      Ian that is a great example, by definition however that is management that you are referring to, you definitely get bad managers, they are the ones who love titles and the bigger the title the more important they think they are. Leaders conversely are interested in the people and taking the people where the people need to go. That will mean they communicate the vision effectively to the people, the people then understand and choose to follow (they are not forced). Management forces you into a system and disregards people. MBA’s typically teach you that.
      What your teacher was telling you that he or she was insecure – many people who think they are leaders are actually insecure and they will show these types of behaviour. What we need to understand is that when insecure people assume a leadership role, they never lead and only try and manage. Invariably their are a lot of people who will suffer from this scenario.


  3. Ian Bailey-Harris says:

    Interesting paradigm. General or public perception is important. While I agree that this teacher was not “leading” but rather being an ineffectual “manager”, the impact of this teachers behaviour was not lost on a sea of others who observed this “leader”.

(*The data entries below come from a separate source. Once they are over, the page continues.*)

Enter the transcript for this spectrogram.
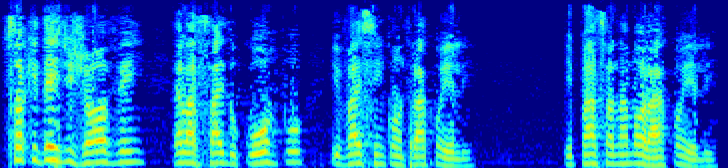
Só que desde jovem ela sai do corpo e vai se encontrar com ele. E passa a namorar com ele.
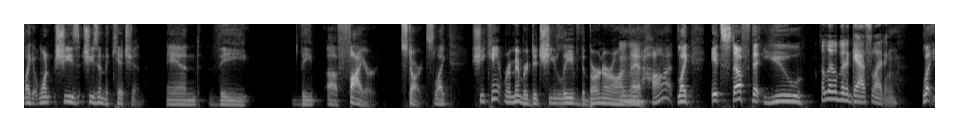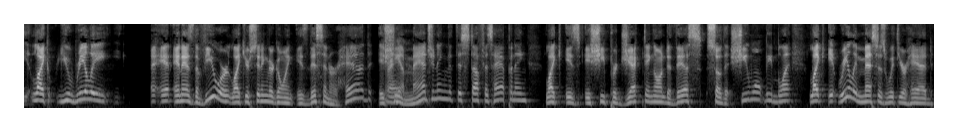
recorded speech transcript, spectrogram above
like at one she's she's in the kitchen and the the uh fire starts. Like she can't remember did she leave the burner on that hot? Like it's stuff that you A little bit of gaslighting. like like you really and, and as the viewer like you're sitting there going is this in her head? Is she imagining that this stuff is happening? Like is is she projecting onto this so that she won't be blamed like it really messes with your head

    I like how you have brought some clarity to the difference between management and leadership. We have to be careful not to allow the “Science of Leadership” taught in many MBA programs to disallow people to relate and express their experiences and feeling in a manner they best understand. In this we (the people) are saying as a collective. “We are being torn, ripped, diminished, marginalized and suffocated by bad leaders.”

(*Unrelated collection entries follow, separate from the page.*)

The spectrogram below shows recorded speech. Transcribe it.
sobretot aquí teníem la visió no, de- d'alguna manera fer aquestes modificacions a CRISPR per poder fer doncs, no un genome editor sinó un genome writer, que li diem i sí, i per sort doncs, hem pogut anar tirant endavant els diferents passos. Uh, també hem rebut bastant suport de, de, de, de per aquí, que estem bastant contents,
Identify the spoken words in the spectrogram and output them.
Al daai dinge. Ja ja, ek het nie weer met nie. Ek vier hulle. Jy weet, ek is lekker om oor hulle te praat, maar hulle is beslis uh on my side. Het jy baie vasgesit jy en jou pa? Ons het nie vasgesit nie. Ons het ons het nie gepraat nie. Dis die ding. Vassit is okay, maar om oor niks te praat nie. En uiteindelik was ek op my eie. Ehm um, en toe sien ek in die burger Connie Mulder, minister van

    I do believe in the long term collective wisdom of the masses, this dialogue will serve to inform and empower people as the what to start to expect and provider in regards to leadership. Healthy growth is indeed “in the details” and depends on more than a superficial understanding of basic knowledge.

    As you have indicated leadership can and does come from anywhere, everywhere. It does not depend on org structure, honourifics, pedigree or natural selection. It is simply a choice “I want to lead”…consciously or otherwise.


Leave a Reply

Fill in your details below or click an icon to log in: Logo

You are commenting using your account. Log Out /  Change )

Twitter picture

You are commenting using your Twitter account. Log Out /  Change )

Facebook photo

You are commenting using your Facebook account. Log Out /  Change )

Connecting to %s